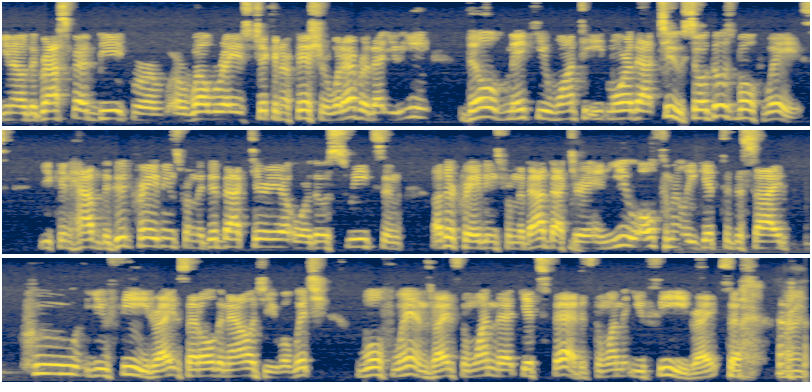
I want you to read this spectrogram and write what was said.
you know, the grass fed beef or, or well raised chicken or fish or whatever that you eat, they'll make you want to eat more of that too. So it goes both ways. You can have the good cravings from the good bacteria or those sweets and other cravings from the bad bacteria, and you ultimately get to decide who you feed, right? It's that old analogy. Well, which wolf wins, right? It's the one that gets fed. It's the one that you feed, right? So, right.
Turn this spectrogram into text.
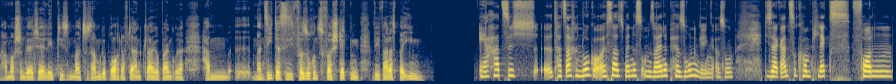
haben auch schon welche erlebt, die sind mal zusammengebrochen auf der Anklagebank oder haben, äh, man sieht, dass sie versuchen zu verstecken. Wie war das bei ihm? Er hat sich äh, Tatsache nur geäußert, wenn es um seine Person ging. Also dieser ganze Komplex von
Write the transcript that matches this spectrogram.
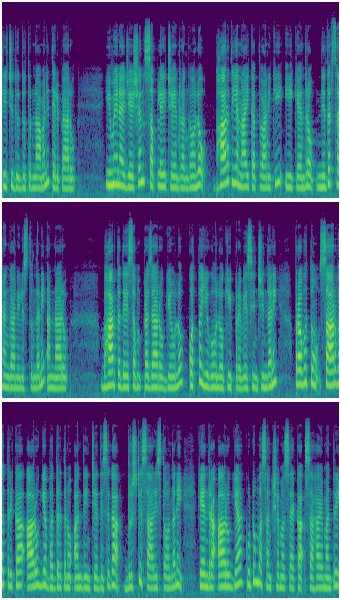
తీర్చిదిద్దుతున్నామని తెలిపారు. ఇమ్యునైజేషన్ సప్లై చైన్ రంగంలో భారతీయ నాయకత్వానికి ఈ కేంద్రం నిదర్శనంగా నిలుస్తుందని అన్నారు. భారతదేశం ప్రజారోగ్యంలో కొత్త యుగంలోకి ప్రవేశించిందని ప్రభుత్వం సార్వత్రిక ఆరోగ్య భద్రతను అందించే దిశగా దృష్టి సారిస్తోందని కేంద్ర ఆరోగ్య కుటుంబ సంక్షేమ శాఖ సహాయ మంత్రి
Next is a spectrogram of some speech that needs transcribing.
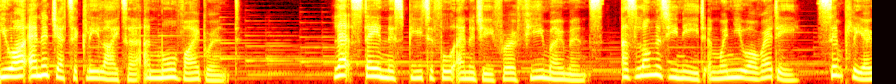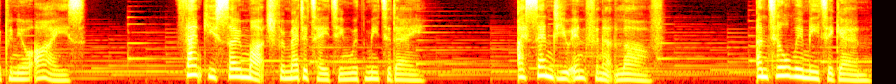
You are energetically lighter and more vibrant. Let's stay in this beautiful energy for a few moments, as long as you need, and when you are ready, simply open your eyes. Thank you so much for meditating with me today. I send you infinite love. Until we meet again.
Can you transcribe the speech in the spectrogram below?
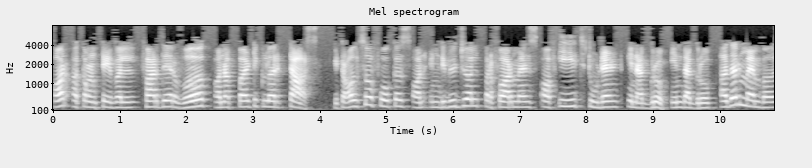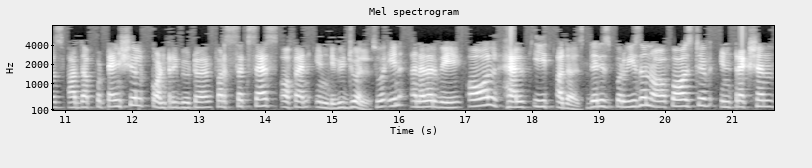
or accountable for their work on a particular task it also focuses on individual performance of each student in a group. In the group, other members are the potential contributor for success of an individual. So in another way, all help each others. There is provision of positive interaction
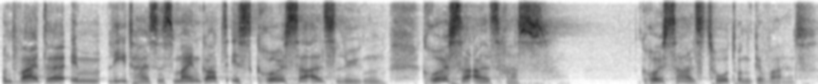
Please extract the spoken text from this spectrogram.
Und weiter im Lied heißt es, mein Gott ist größer als Lügen, größer als Hass, größer als Tod und Gewalt,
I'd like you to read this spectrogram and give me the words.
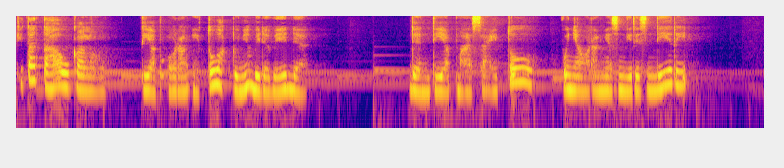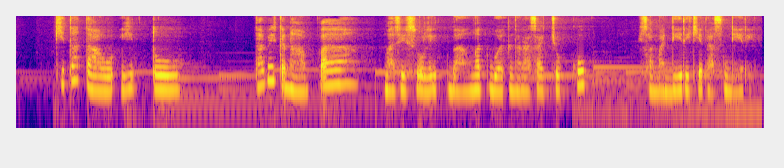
kita tahu kalau tiap orang itu waktunya beda-beda. Dan tiap masa itu punya orangnya sendiri-sendiri. Kita tahu itu. Tapi kenapa masih sulit banget buat ngerasa cukup sama diri kita sendiri.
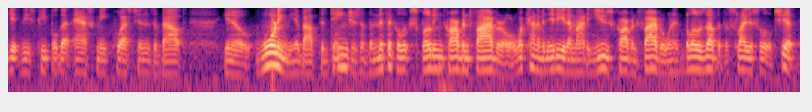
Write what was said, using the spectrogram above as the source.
get these people that ask me questions about, you know, warning me about the dangers of the mythical exploding carbon fiber, or what kind of an idiot am I to use carbon fiber when it blows up at the slightest little chip.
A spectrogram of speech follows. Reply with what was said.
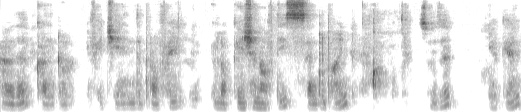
have the control. If you change the profile location of this center point so that you can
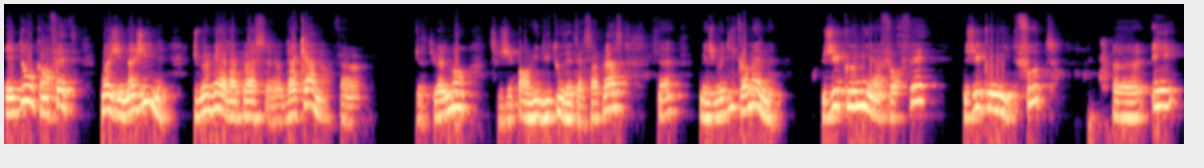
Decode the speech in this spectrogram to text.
Et donc, en fait, moi j'imagine, je me mets à la place euh, d'Akan, enfin, virtuellement, parce que j'ai pas envie du tout d'être à sa place, hein, mais je me dis quand même, j'ai commis un forfait, j'ai commis une faute, et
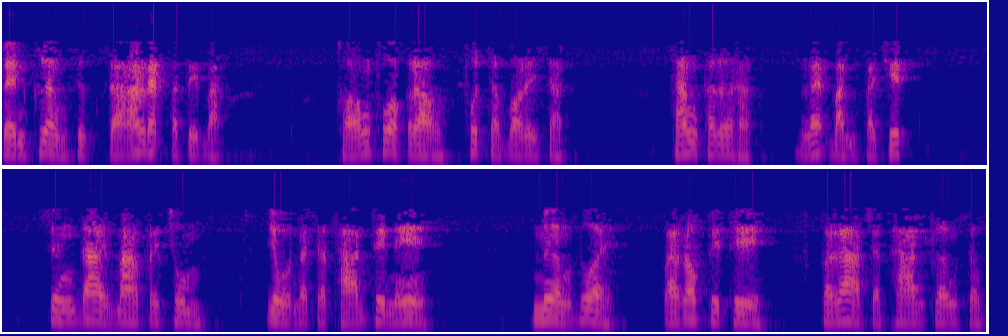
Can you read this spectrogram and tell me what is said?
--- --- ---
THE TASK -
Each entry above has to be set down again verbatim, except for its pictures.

SOLUTION FOR THIS EXERCISE -
I want you to read this spectrogram and write what was said.
you know, the grass fed beef or, or well raised chicken or fish or whatever that you eat, they'll make you want to eat more of that too. So it goes both ways. You can have the good cravings from the good bacteria or those sweets and other cravings from the bad bacteria, and you ultimately get to decide who you feed, right? It's that old analogy. Well, which wolf wins, right? It's the one that gets fed. It's the one that you feed, right? So, right.
Turn this spectrogram into text.
haben auch schon welche erlebt, die sind mal zusammengebrochen auf der Anklagebank oder haben, äh, man sieht, dass sie versuchen zu verstecken. Wie war das bei ihm? Er hat sich äh, Tatsache nur geäußert, wenn es um seine Person ging. Also dieser ganze Komplex von
Write the transcript that matches this spectrogram.
తీర్చిదిద్దుతున్నామని తెలిపారు. ఇమ్యునైజేషన్ సప్లై చైన్ రంగంలో భారతీయ నాయకత్వానికి ఈ కేంద్రం నిదర్శనంగా నిలుస్తుందని అన్నారు. భారతదేశం ప్రజారోగ్యంలో కొత్త యుగంలోకి ప్రవేశించిందని ప్రభుత్వం సార్వత్రిక ఆరోగ్య భద్రతను అందించే దిశగా దృష్టి సారిస్తోందని కేంద్ర ఆరోగ్య కుటుంబ సంక్షేమ శాఖ సహాయ మంత్రి
Next is a spectrogram of some speech that needs transcribing.
You are energetically lighter and more vibrant. Let's stay in this beautiful energy for a few moments, as long as you need, and when you are ready, simply open your eyes. Thank you so much for meditating with me today. I send you infinite love. Until we meet again.
Can you transcribe the speech in the spectrogram below?
or accountable for their work on a particular task it also focuses on individual performance of each student in a group. In the group, other members are the potential contributor for success of an individual. So in another way, all help each others. There is provision of positive interaction
Please extract the spoken text from this spectrogram.
Und weiter im Lied heißt es, mein Gott ist größer als Lügen, größer als Hass, größer als Tod und Gewalt,
I'd like you to read this spectrogram and give me the words.
kita tahu kalau tiap orang itu waktunya beda-beda. Dan tiap masa itu punya orangnya sendiri-sendiri. Kita tahu itu. Tapi kenapa masih sulit banget buat ngerasa cukup sama diri kita sendiri.
Write what was said, using the spectrogram above as the source.
get these people that ask me questions about, you know, warning me about the dangers of the mythical exploding carbon fiber, or what kind of an idiot am I to use carbon fiber when it blows up at the slightest little chip.
A spectrogram of speech follows. Reply with what was said.
have the control. If you change the profile location of this center point so that you can
Decode the speech in this spectrogram to text.
Et donc, en fait, moi j'imagine, je me mets à la place euh, d'Akan, enfin, virtuellement, parce que j'ai pas envie du tout d'être à sa place, hein, mais je me dis quand même, j'ai commis un forfait, j'ai commis une faute, et
Can you read this spectrogram and tell me what is said?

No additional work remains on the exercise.